WHAT YOU NEED TO DO: The output should be limited to the line holding "Determine what is" and the lines after it through the end of the entries, each restated exactly.

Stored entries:
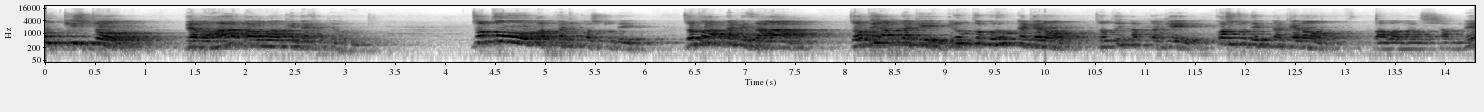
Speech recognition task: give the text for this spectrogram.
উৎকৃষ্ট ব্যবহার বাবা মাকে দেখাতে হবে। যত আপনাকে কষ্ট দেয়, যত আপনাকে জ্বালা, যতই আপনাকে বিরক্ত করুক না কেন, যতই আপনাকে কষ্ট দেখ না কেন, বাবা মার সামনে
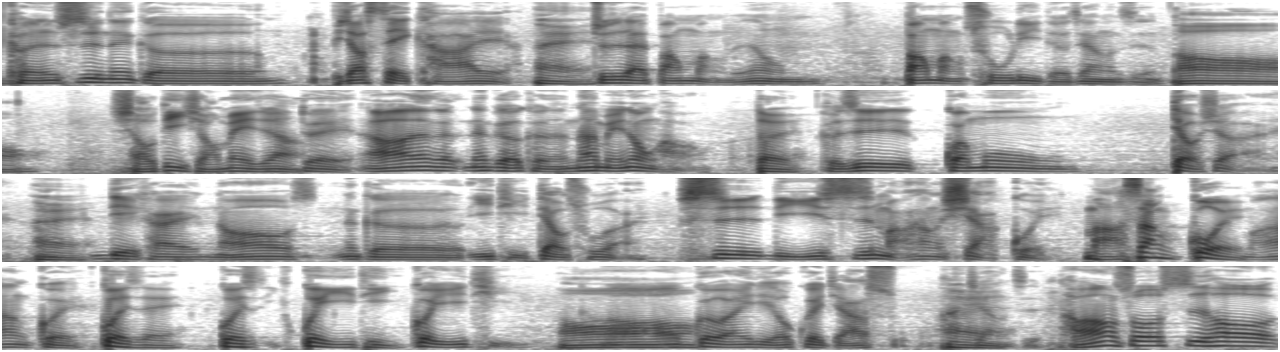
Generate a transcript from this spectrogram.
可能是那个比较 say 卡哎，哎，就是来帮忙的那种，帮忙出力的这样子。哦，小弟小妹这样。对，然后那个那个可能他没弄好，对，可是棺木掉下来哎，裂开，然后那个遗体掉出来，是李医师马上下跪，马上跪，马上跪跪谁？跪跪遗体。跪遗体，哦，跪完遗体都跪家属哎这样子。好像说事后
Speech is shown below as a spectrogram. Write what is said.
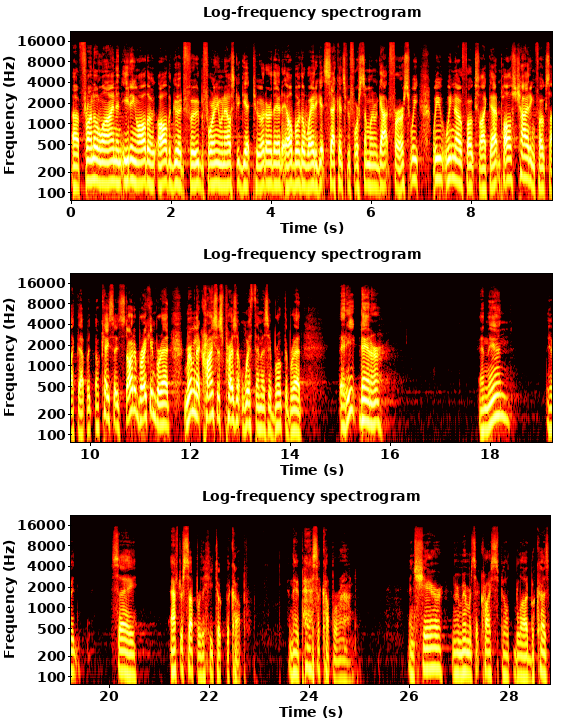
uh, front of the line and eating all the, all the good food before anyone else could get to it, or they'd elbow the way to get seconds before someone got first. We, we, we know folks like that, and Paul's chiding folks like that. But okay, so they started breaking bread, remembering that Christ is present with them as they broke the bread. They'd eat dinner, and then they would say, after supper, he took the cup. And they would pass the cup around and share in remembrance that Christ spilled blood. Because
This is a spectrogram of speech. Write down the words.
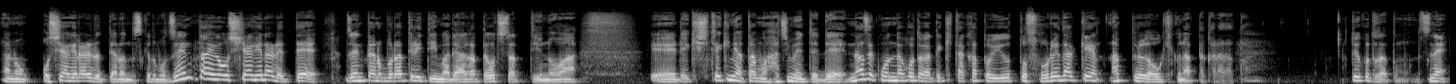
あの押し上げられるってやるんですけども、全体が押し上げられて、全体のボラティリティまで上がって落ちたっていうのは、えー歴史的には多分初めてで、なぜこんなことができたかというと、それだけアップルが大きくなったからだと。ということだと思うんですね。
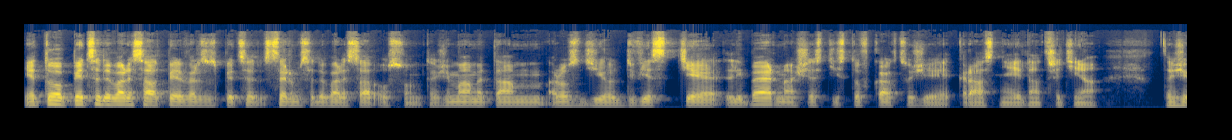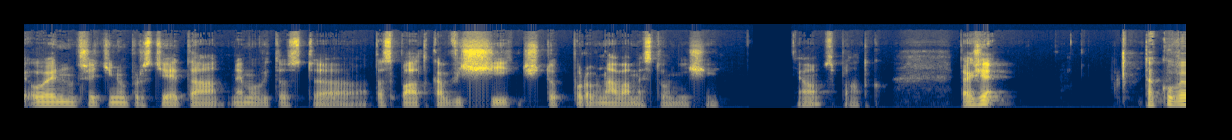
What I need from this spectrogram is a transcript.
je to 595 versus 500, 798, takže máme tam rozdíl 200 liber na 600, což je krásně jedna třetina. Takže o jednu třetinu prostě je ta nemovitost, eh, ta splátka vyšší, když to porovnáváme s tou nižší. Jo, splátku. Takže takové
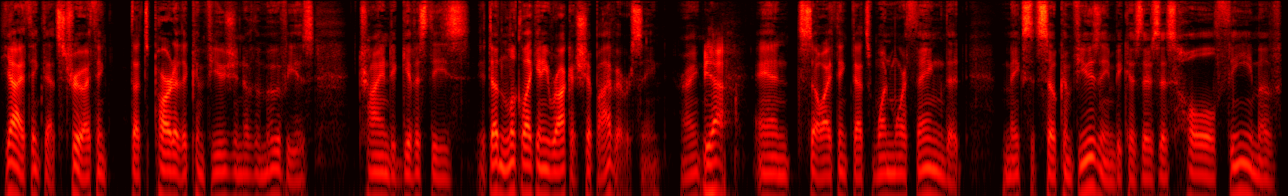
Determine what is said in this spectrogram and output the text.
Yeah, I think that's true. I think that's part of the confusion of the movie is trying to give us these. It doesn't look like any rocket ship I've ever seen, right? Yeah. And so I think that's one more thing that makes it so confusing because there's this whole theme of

RESULT OF THIS TASK:
Determine what is said in this spectrogram and output the text.
Yeah, I think that's true. I think that's part of the confusion of the movie is trying to give us these. It doesn't look like any rocket ship I've ever seen, right? Yeah. And so I think that's one more thing that makes it so confusing because there's this whole theme of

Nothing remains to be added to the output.